People often have a tendency to view addiction in isolation. If addiction can be “cured”, they figure, then all the other problems in a person’s life will follow suit. It’s crucial to recognize, however, the ways in which co-occurring mental disorders, such as anxiety or depression can feed into a person’s addiction and worsen recovery outcomes. Trying to treat addiction without treating underlying emotional or mental issues, such as unresolved trauma, can be like putting a band-aid on a gaping wound. It is vital to seek professional help and to find treatment that views and treats addiction and co-occurring mental illness as related.

5) Addiction Always Looks the Same
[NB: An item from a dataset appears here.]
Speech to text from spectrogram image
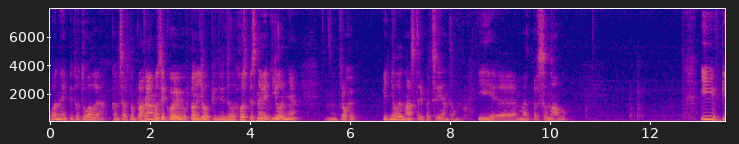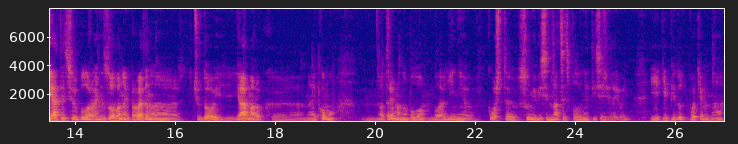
Вони підготували концертну програму, з якою в понеділок відвідали хосписне відділення, трохи підняли настрій пацієнтам і медперсоналу. І в п'ятницю було організовано і проведено чудовий ярмарок, на якому отримано було благодійні кошти в сумі 18,5 тисяч гривень, і які підуть потім на е,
It’s easy to get an exaggerated idea of what drug addiction looks like from the news, media, and other popular depictions. The stereotypical addicted person is homeless, unable to hold down a job, has obvious physical manifestations of their drug habit, and behaves erratically more often than not. While any number of these can be the case, some people suffering from addiction appear perfectly “normal” from the outside and don’t even realize it themselves. People who overmedicate for chronic pain, drink in isolation on weekends, or overindulge in party drugs can still hold down jobs and appear to function normally. It’s important for family and loved ones to pay attention to key addiction behaviors, and be familiar enough with friends and family to tell if something is wrong.

Granite Recovery Centers in New Hampshire offers numerous facilities providing a spectrum of professional care, from medical detox to inpatient drug rehab to sober living. If you or a loved one struggles with addiction to alcohol or drugs, we can help. Our unique blend of 12-step work with proven clinical modalities ensures that you have a structured plan for recovery that is reinforced with therapy, life skills training, multiple forms of active recovery, and community. We will give you or your loved one the tools to beat drug addiction and achieve sustained recovery. Call our admissions specialists today. We can help. Call 855.712.7784 .

Granite Recovery Centers provides medical detoxification for people who do not need immediate medical intervention, are not a danger to themselves, and are capable of self-evacuation in the event of an emergency.

At Granite Recovery Centers, we want to provide accurate information about health and addiction so that our readers can make informed decisions.

We have credentialed medical doctors & clinicians who specialize in addiction treatment review the information on our website before it is published. We use credible sources such as government websites and journal articles when citing statistics or other medically related topics.